▶ **PROBLEM STATEMENT**: Go through the entries below and retype them exactly, omitting each picture.

▶ **DATA EXTRACT**:
---*---

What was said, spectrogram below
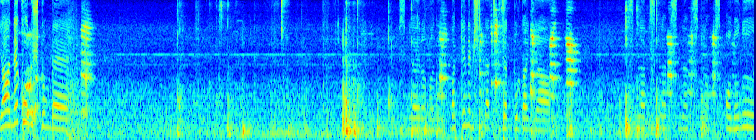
Ya ne konuştum be? Bismillahirrahmanirrahim. Bak gene bir şeyler çıkacak buradan ya. Bismillah, bismillah, bismillah, bismillah. bis- Ananı.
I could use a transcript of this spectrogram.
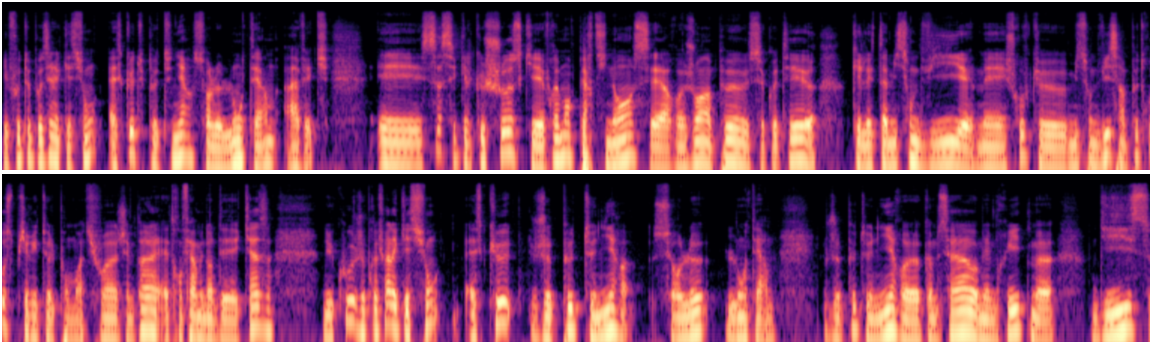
il faut te poser la question, est-ce que tu peux tenir sur le long terme avec? Et ça, c'est quelque chose qui est vraiment pertinent. C'est rejoint un peu ce côté, euh, quelle est ta mission de vie. Mais je trouve que mission de vie, c'est un peu trop spirituel pour moi. Tu vois, j'aime pas être enfermé dans des cases. Du coup, je préfère la question est-ce que je peux tenir sur le long terme? Je peux tenir euh, comme ça au même rythme 10,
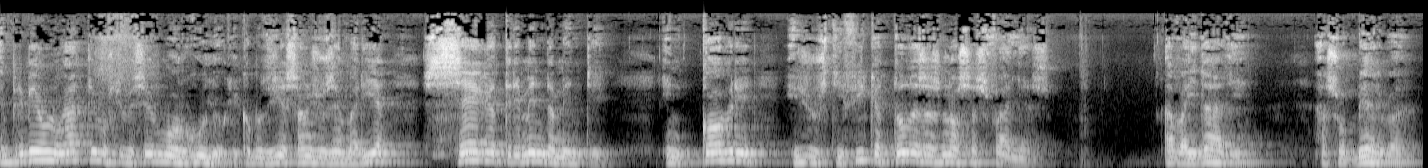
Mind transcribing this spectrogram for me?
Em primeiro lugar, temos que vencer o orgulho, que, como dizia São José Maria, cega tremendamente, encobre e justifica todas as nossas falhas. A vaidade, a soberba,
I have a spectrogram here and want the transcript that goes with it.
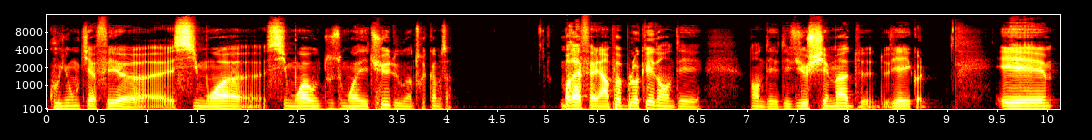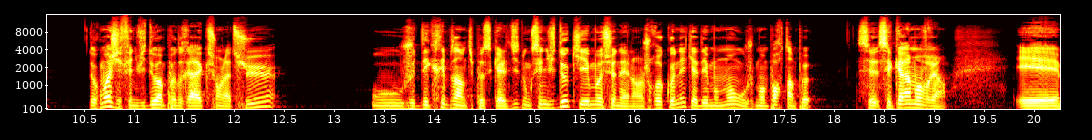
couillon qui a fait 6 mois, 6 mois ou 12 mois d'études, ou un truc comme ça. Bref, elle est un peu bloquée dans des, dans des, vieux schémas de, vieille école. Et donc moi j'ai fait une vidéo un peu de réaction là-dessus où je décrypte un petit peu ce qu'elle dit. Donc c'est une vidéo qui est émotionnelle. Hein. Je reconnais qu'il y a des moments où je m'emporte un peu. C'est carrément vrai. Hein. Et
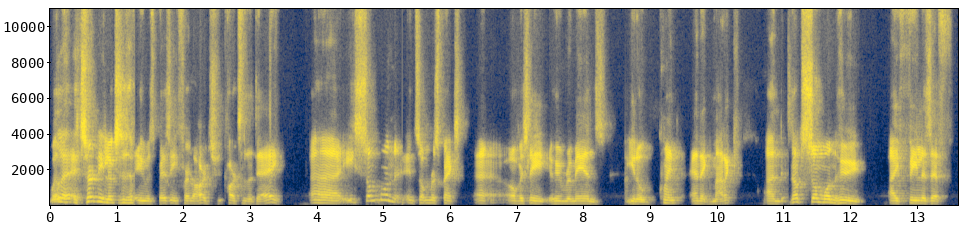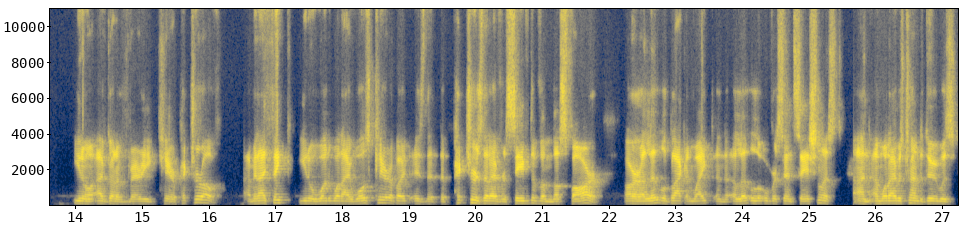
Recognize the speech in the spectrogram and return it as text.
Well, it certainly looks as if he was busy for large parts of the day. Uh, he's someone, in some respects, uh, obviously, who remains, you know, quite enigmatic, and not someone who I feel as if, you know, I've got a very clear picture of. I mean, I think, you know, what what I was clear about is that the pictures that I've received of them thus far are a little black and white and a little over sensationalist. And and what I was trying to do was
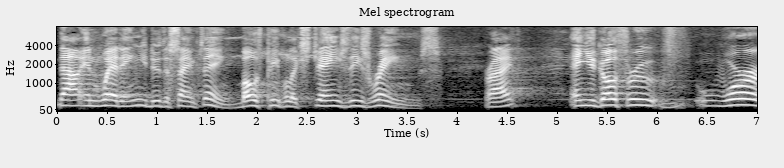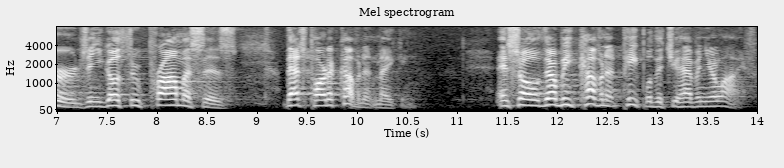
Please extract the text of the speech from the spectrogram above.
Now, in wedding, you do the same thing. Both people exchange these rings, right? And you go through words and you go through promises. That's part of covenant making. And so there'll be covenant people that you have in your life.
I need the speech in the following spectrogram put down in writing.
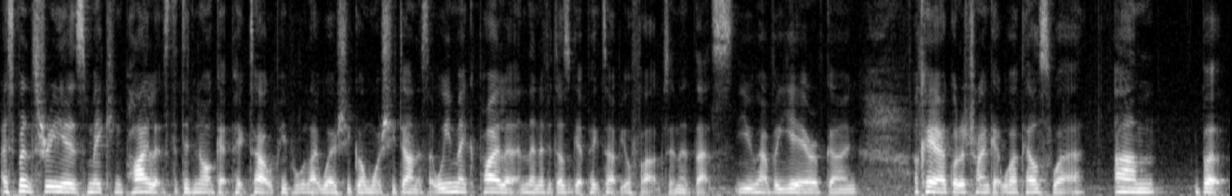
I spent three years making pilots that did not get picked up. People were like, "Where's she gone? What's she done?" It's like, well, you make a pilot, and then if it doesn't get picked up, you're fucked. And that's you have a year of going, "Okay, I've got to try and get work elsewhere." Um, but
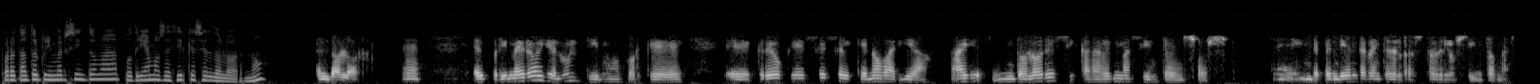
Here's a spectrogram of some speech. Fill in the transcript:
Por lo tanto, el primer síntoma podríamos decir que es el dolor, ¿no? el dolor. El primero y el último, porque creo que ese es el que no varía. Hay dolores y cada vez más intensos, eh, independientemente del resto de los síntomas.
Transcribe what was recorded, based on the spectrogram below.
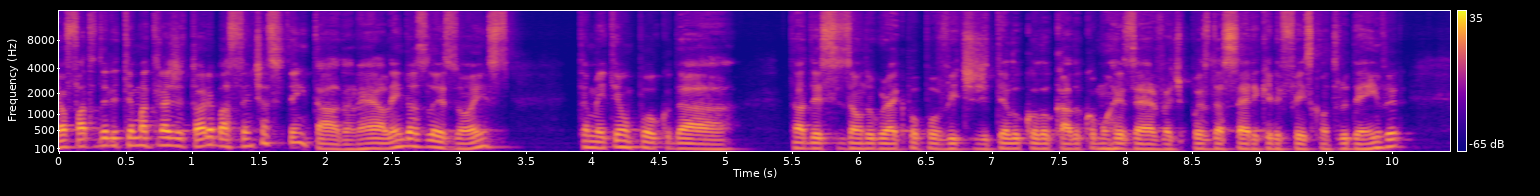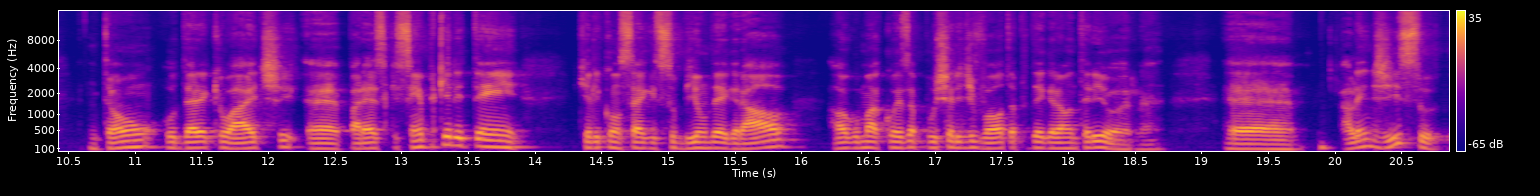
é o fato dele ter uma trajetória bastante acidentada, né? Além das lesões, também tem um pouco da, da decisão do Greg Popovich de tê-lo colocado como reserva depois da série que ele fez contra o Denver. Então, o Derek White é, parece que sempre que ele tem que ele consegue subir um degrau, alguma coisa puxa ele de volta para o degrau anterior, né? É, além disso,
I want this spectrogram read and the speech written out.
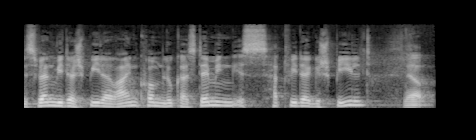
es werden wieder Spieler reinkommen. Lukas Demming ist, hat wieder gespielt. Ja.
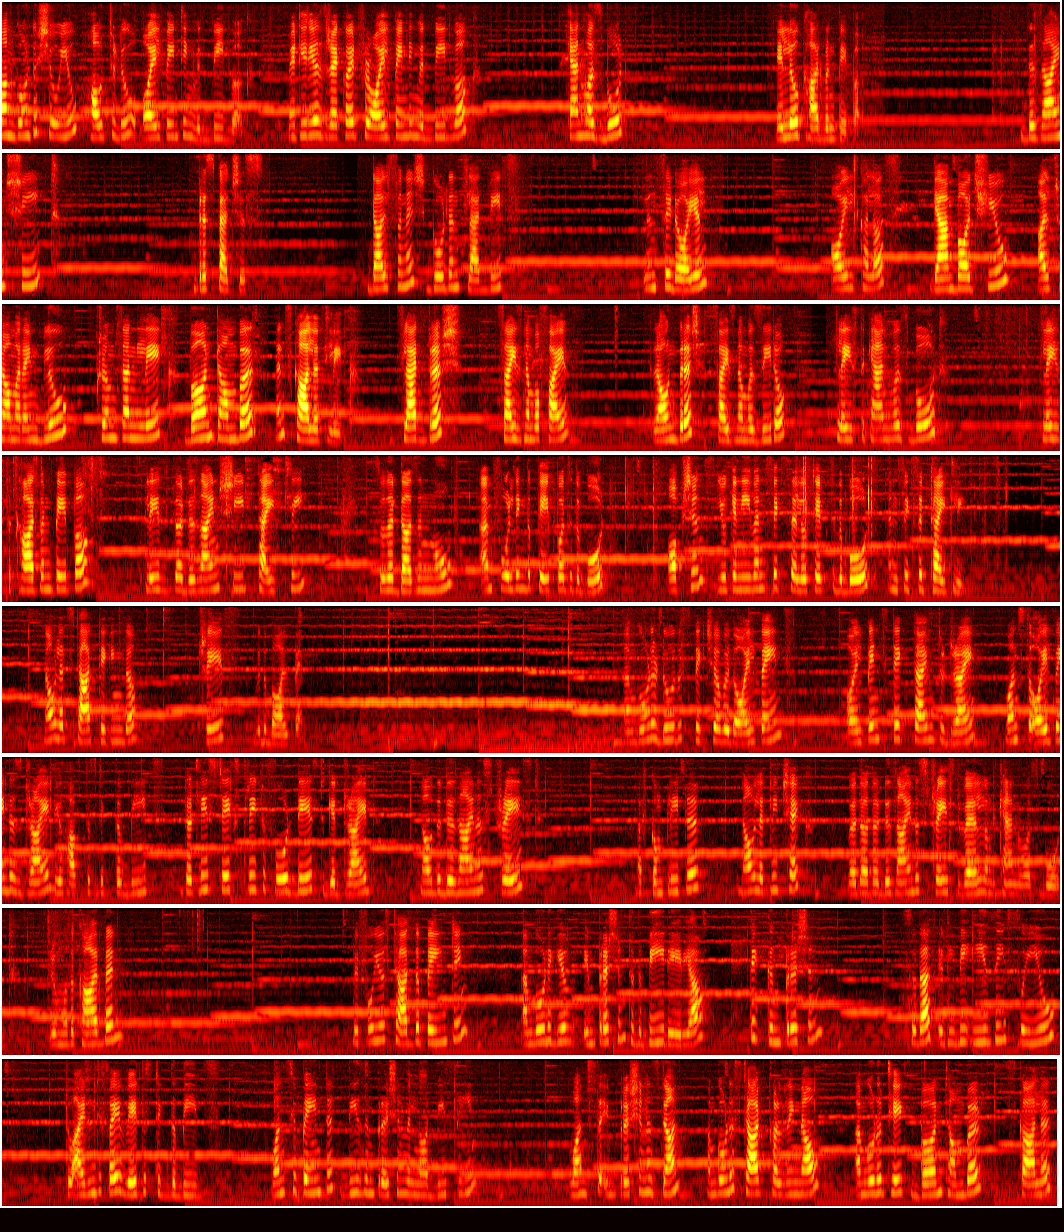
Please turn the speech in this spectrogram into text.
I'm going to show you how to do oil painting with beadwork. Materials required for oil painting with beadwork canvas board, yellow carbon paper, design sheet, dress patches, dull finish golden flat beads, linseed oil, oil colors, gamboge hue, ultramarine blue, crimson lake, burnt umber and scarlet lake. Flat brush size number 5, round brush size number 0. Place the canvas board, place the carbon paper, place the design sheet tightly so that doesn't move. I'm folding the paper to the board. Options you can even fix sellotape to the board and fix it tightly. Now let's start taking the trace with a ball pen. I'm going to do this picture with oil paints. Oil paints take time to dry. Once the oil paint is dried, you have to stick the beads. It at least takes 3 to 4 days to get dried. Now the design is traced. I've completed. Now let me check whether the design is traced well on the canvas board. Remove the carbon. Before you start the painting, I'm going to give impression to the bead area, thick impression so that it will be easy for you to identify where to stick the beads. Once you paint it, these impression will not be seen. Once the impression is done, I'm going to start coloring now. I'm going to take burnt umber, scarlet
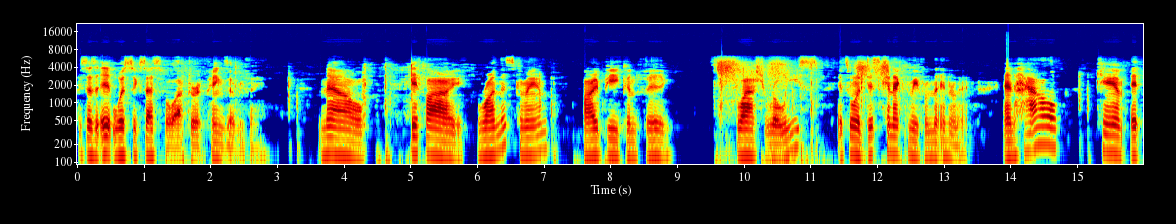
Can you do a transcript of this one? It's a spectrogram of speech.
It says it was successful after it pings everything. Now, if I run this command, ipconfig slash release, it's going to disconnect me from the internet. And how can it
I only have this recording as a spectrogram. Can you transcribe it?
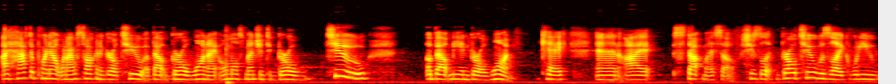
I have to point out when I was talking to girl 2 about girl 1, I almost mentioned to girl 2 about me and girl 1. Okay? And I stopped myself. She's like girl 2 was like, "What are you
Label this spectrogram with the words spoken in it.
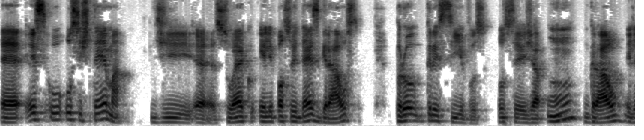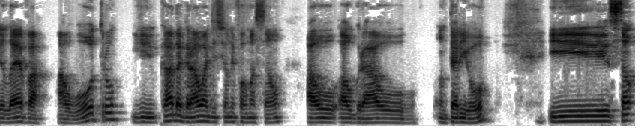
É, esse, o, o, sistema de é, sueco ele possui 10 graus progressivos, ou seja, um grau ele leva ao outro e cada grau adiciona informação ao, ao grau anterior. E são,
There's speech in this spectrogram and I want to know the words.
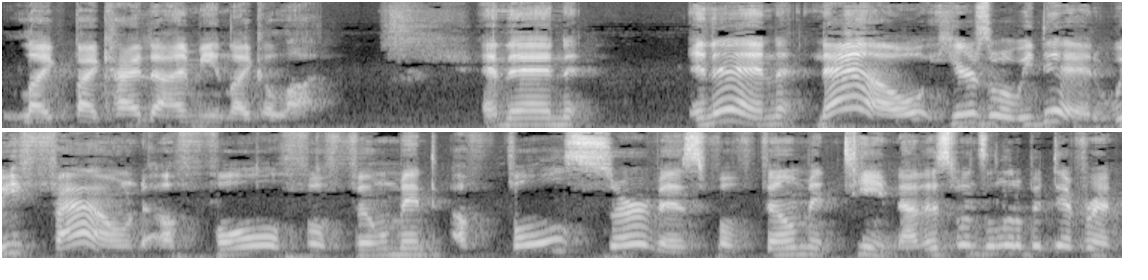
Like by kinda, I mean like a lot. And then and then now, here's what we did. We found a full fulfillment, a full service fulfillment team. Now, this one's a little bit different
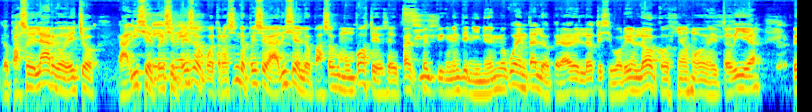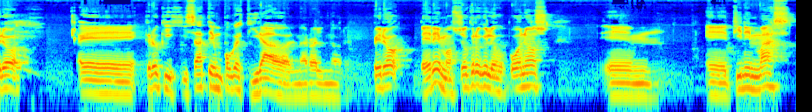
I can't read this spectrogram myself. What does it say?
Lo pasó de largo, de hecho, Galicia, el precio de peso, 400 pesos Galicia lo pasó como un poste, o sea, prácticamente ni nos dimos cuenta, los operadores del lote se volvieron locos, digamos, de todo día, pero eh, creo que quizás esté un poco estirado el Merrill Norte. Pero veremos, yo creo que los bonos eh, eh, tienen más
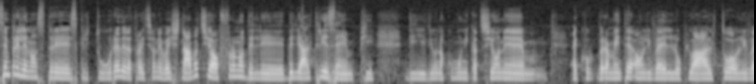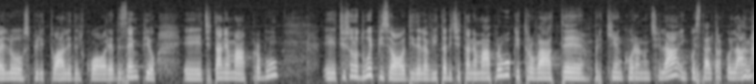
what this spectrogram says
Sempre le nostre scritture della tradizione Vaishnava ci offrono delle, degli altri esempi di, di una comunicazione mm, ecco, veramente a un livello più alto, a un livello spirituale del cuore. Ad esempio eh, Chaitanya Mahaprabhu, eh, ci sono due episodi della vita di Chaitanya Mahaprabhu che trovate, per chi ancora non ce l'ha, in quest'altra collana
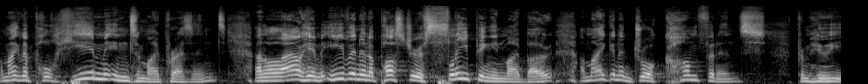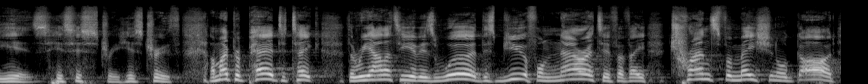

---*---

▶ **WRITTEN RESPONSE**:
What was said, spectrogram below
Ya ne konuştum be? Bismillahirrahmanirrahim. Bak gene bir şeyler çıkacak buradan ya. Bismillah, bismillah, bismillah, bismillah. bis- Ananı.
I could use a transcript of this spectrogram.
il faut te poser la question, est-ce que tu peux tenir sur le long terme avec? Et ça, c'est quelque chose qui est vraiment pertinent. C'est rejoint un peu ce côté, euh, quelle est ta mission de vie. Mais je trouve que mission de vie, c'est un peu trop spirituel pour moi. Tu vois, j'aime pas être enfermé dans des cases. Du coup, je préfère la question est-ce que je peux tenir sur le long terme? Je peux tenir euh, comme ça au même rythme 10,
Mind transcribing this spectrogram for me?
Em primeiro lugar, temos que vencer o orgulho, que, como dizia São José Maria, cega tremendamente, encobre e justifica todas as nossas falhas. A vaidade, a soberba,
I have a spectrogram here and want the transcript that goes with it.
couillon qui a fait 6 mois, 6 mois ou 12 mois d'études, ou un truc comme ça. Bref, elle est un peu bloquée dans des, dans des, vieux schémas de, vieille école. Et donc moi j'ai fait une vidéo un peu de réaction là-dessus où je décrypte un petit peu ce qu'elle dit. Donc c'est une vidéo qui est émotionnelle. Hein. Je reconnais qu'il y a des moments où je m'emporte un peu. C'est carrément vrai. Hein. Et
Recognize the speech in the spectrogram and return it as text.
Well, it certainly looks as if he was busy for large parts of the day. Uh, he's someone, in some respects, uh, obviously, who remains, you know, quite enigmatic, and not someone who I feel as if, you know, I've got a very clear picture of. I mean, I think, you know, what what I was clear about is that the pictures that I've received of them thus far are a little black and white and a little over sensationalist. And and what I was trying to do was
Please extract the text of the speech from the spectrogram above.
Now, in wedding, you do the same thing. Both people exchange these rings, right? And you go through words and you go through promises. That's part of covenant making. And so there'll be covenant people that you have in your life.
I need the speech in the following spectrogram put down in writing.
I spent three years making pilots that did not get picked up. People were like, "Where's she gone? What's she done?" It's like, well, you make a pilot, and then if it doesn't get picked up, you're fucked. And that's you have a year of going, "Okay, I've got to try and get work elsewhere." Um, but
Here's a spectrogram of some speech. Fill in the transcript:
Por lo tanto, el primer síntoma podríamos decir que es el dolor, ¿no? el dolor. El primero y el último, porque creo que ese es el que no varía. Hay dolores y cada vez más intensos, eh, independientemente del resto de los síntomas.
Transcribe what was recorded, based on the spectrogram below.
é o fato dele ter uma trajetória bastante acidentada, né? Além das lesões, também tem um pouco da, da decisão do Greg Popovich de tê-lo colocado como reserva depois da série que ele fez contra o Denver. Então, o Derek White é, parece que sempre que ele tem que ele consegue subir um degrau, alguma coisa puxa ele de volta para o degrau anterior, né? É, além disso,
I want this spectrogram read and the speech written out.
es werden wieder Spieler reinkommen. Lukas Demming ist, hat wieder gespielt. Ja.
Please turn the speech in this spectrogram into text.
I'm going to show you how to do oil painting with beadwork. Materials required for oil painting with beadwork canvas board, yellow carbon paper, design sheet, dress patches, dull finish golden flat beads, linseed oil, oil colors, gamboge hue, ultramarine blue, crimson lake, burnt umber and scarlet lake. Flat brush size number 5, round brush size number 0. Place the canvas board, place the carbon paper, place the design sheet tightly so that doesn't move. I'm folding the paper to the board. Options you can even fix sellotape to the board and fix it tightly. Now let's start taking the trace with a ball pen. I'm going to do this picture with oil paints. Oil paints take time to dry. Once the oil paint is dried, you have to stick the beads. It at least takes 3 to 4 days to get dried. Now the design is traced. I've completed. Now let me check whether the design is traced well on the canvas board. Remove the carbon. Before you start the painting, I'm going to give impression to the bead area, thick impression so that it will be easy for you to identify where to stick the beads. Once you paint it, these impression will not be seen. Once the impression is done, I'm going to start coloring now. I'm going to take burnt umber, scarlet
Can you do a transcript of this one? It's a spectrogram of speech.
It says it was successful after it pings everything. Now, if I run this command, ipconfig slash release, it's going to disconnect me from the internet. And how can it
I only have this recording as a spectrogram. Can you transcribe it?
I have to point out when I was talking to girl 2 about girl 1, I almost mentioned to girl 2 about me and girl 1. Okay? And I stopped myself. She's like girl 2 was like, "What are you
Label this spectrogram with the words spoken in it.
É, esse, o, o, sistema de é, sueco ele possui 10 graus progressivos, ou seja, um grau ele leva ao outro e cada grau adiciona informação ao, ao grau anterior. E são,
There's speech in this spectrogram and I want to know the words.
Like by kinda, I mean like a lot. And then and then now, here's what we did. We found a full fulfillment, a full service fulfillment team. Now, this one's a little bit different
I can't read this spectrogram myself. What does it say?
Lo pasó de largo, de hecho, Galicia, el precio de peso, 400 pesos Galicia lo pasó como un poste, o sea, prácticamente ni nos dimos cuenta, los operadores del lote se volvieron locos, digamos, de todo día, pero eh, creo que quizás esté un poco estirado el Merrill Norte. Pero veremos, yo creo que los bonos eh, eh, tienen más
what this spectrogram says
Sempre le nostre scritture della tradizione Vaishnava ci offrono delle, degli altri esempi di, di una comunicazione mm, ecco, veramente a un livello più alto, a un livello spirituale del cuore. Ad esempio eh, Chaitanya Mahaprabhu, eh, ci sono due episodi della vita di Chaitanya Mahaprabhu che trovate, per chi ancora non ce l'ha, in quest'altra collana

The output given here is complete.